• **TASK**
Exact copy, no pictures: return only the lines below from the line with "For the spectrogram" up to and including the line with "The image below".

• **SOURCE MATERIAL**
• • •

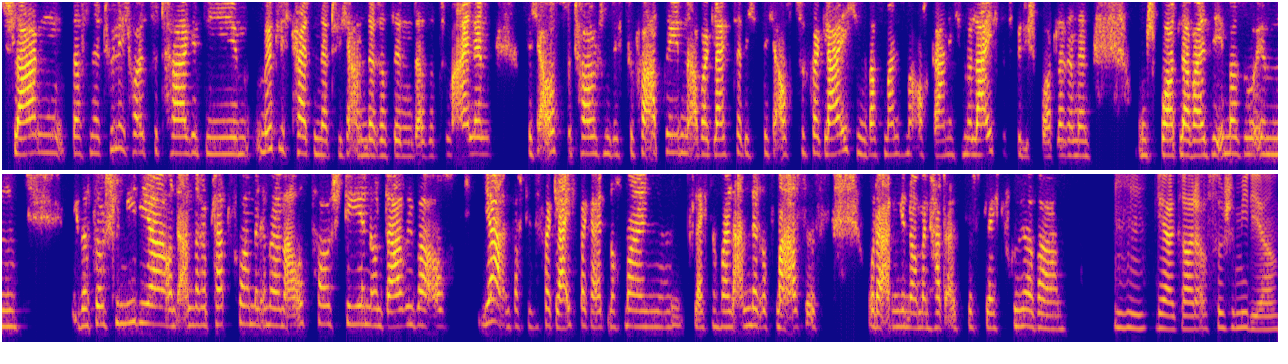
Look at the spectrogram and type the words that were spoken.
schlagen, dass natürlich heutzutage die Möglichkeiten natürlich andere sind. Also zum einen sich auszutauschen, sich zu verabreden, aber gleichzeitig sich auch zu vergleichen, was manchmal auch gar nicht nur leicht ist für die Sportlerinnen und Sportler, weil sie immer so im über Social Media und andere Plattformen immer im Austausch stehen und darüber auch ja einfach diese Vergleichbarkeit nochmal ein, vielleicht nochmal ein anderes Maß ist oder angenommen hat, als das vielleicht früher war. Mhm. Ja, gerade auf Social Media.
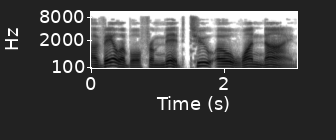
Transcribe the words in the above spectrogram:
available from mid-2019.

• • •

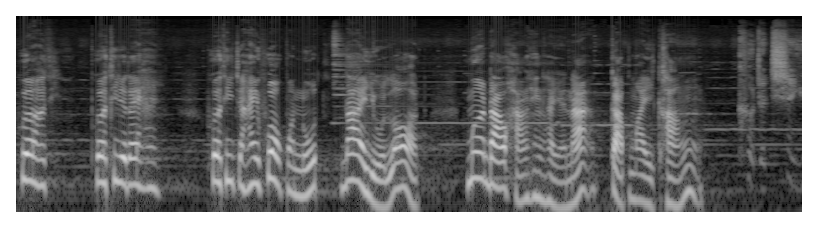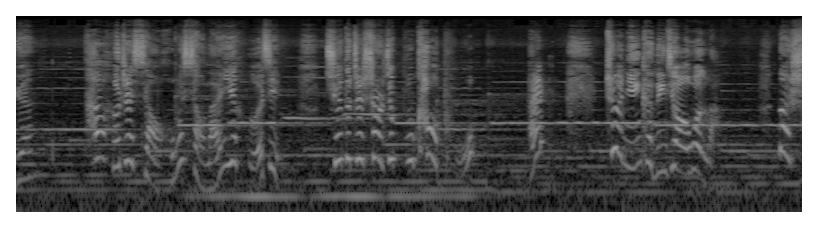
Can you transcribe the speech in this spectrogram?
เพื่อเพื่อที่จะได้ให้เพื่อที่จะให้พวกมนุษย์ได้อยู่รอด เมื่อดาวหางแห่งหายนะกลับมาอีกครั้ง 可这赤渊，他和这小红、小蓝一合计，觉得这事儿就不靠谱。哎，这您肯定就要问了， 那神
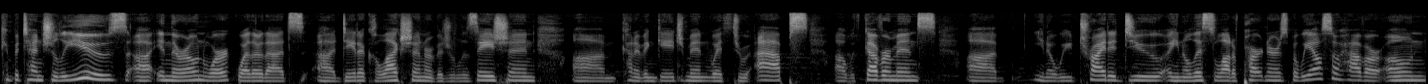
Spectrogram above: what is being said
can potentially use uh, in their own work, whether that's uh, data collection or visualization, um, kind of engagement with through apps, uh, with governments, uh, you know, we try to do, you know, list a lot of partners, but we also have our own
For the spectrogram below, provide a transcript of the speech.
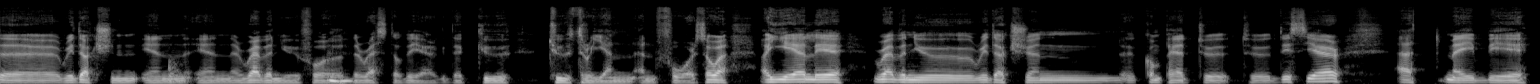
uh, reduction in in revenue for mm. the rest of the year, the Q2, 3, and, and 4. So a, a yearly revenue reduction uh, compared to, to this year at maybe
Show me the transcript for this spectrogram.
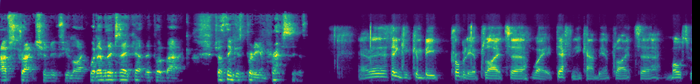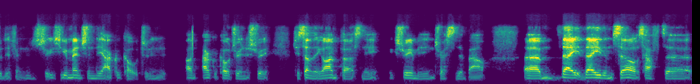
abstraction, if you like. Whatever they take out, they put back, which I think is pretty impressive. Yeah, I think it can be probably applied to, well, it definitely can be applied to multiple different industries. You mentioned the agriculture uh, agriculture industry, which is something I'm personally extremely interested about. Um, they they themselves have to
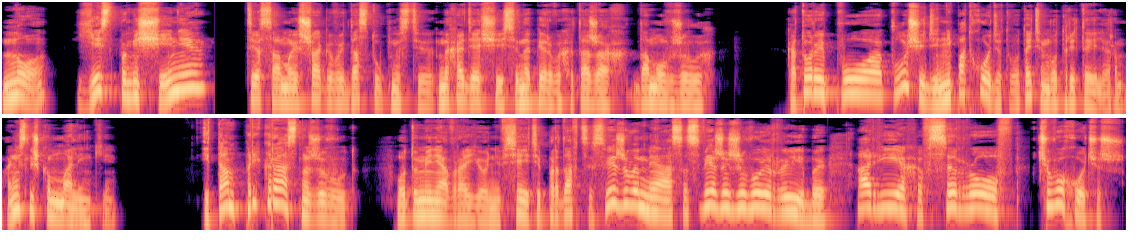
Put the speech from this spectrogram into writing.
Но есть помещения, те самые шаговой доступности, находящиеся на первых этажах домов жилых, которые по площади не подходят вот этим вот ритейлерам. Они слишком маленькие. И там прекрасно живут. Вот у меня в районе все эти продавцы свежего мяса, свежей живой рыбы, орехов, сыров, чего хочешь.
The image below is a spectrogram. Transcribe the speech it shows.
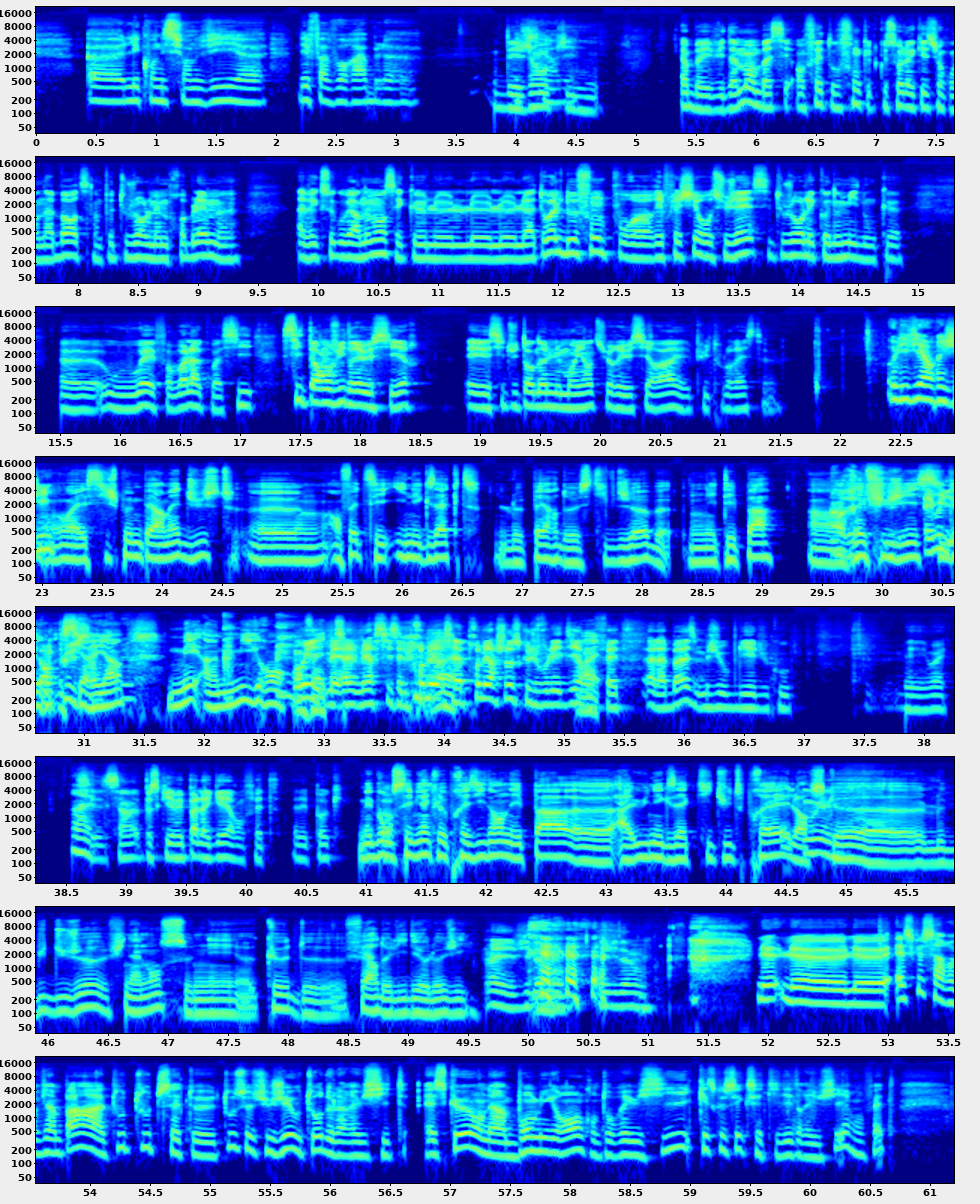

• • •

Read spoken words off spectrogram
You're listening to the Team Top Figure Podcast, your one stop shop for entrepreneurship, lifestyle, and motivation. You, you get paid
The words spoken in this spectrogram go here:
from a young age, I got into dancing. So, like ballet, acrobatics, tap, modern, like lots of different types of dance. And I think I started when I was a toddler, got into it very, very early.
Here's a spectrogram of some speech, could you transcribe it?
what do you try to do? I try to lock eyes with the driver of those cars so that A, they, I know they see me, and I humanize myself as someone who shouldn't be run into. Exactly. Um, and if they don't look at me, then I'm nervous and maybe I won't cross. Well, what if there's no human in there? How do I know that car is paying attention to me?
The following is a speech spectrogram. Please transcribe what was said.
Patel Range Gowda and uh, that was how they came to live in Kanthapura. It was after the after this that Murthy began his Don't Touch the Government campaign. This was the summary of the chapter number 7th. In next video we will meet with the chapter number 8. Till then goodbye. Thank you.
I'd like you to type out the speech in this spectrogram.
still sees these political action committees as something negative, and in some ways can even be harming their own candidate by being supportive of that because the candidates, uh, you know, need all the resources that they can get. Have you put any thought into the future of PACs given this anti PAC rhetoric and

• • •

• **RESPONSE TO THIS TASK**
For the spectrogram below, provide a transcript of the speech.
uh, reduction in in revenue for mm. the rest of the year, the Q2, 3, and, and 4. So a, a yearly revenue reduction uh, compared to, to this year at maybe
Show me the transcript for this spectrogram.
abstraction, if you like. Whatever they take out, they put back, which I think is pretty impressive. Yeah, I think it can be probably applied to, well, it definitely can be applied to multiple different industries. You mentioned the agriculture uh, agriculture industry, which is something I'm personally extremely interested about. Um, they they themselves have to
Put the speech from this spectrogram into writing.
Но есть помещения, те самые шаговой доступности, находящиеся на первых этажах домов жилых, которые по площади не подходят вот этим вот ритейлерам. Они слишком маленькие. И там прекрасно живут. Вот у меня в районе все эти продавцы свежего мяса, свежей живой рыбы, орехов, сыров, чего хочешь.
The image below is a spectrogram. Transcribe the speech it shows.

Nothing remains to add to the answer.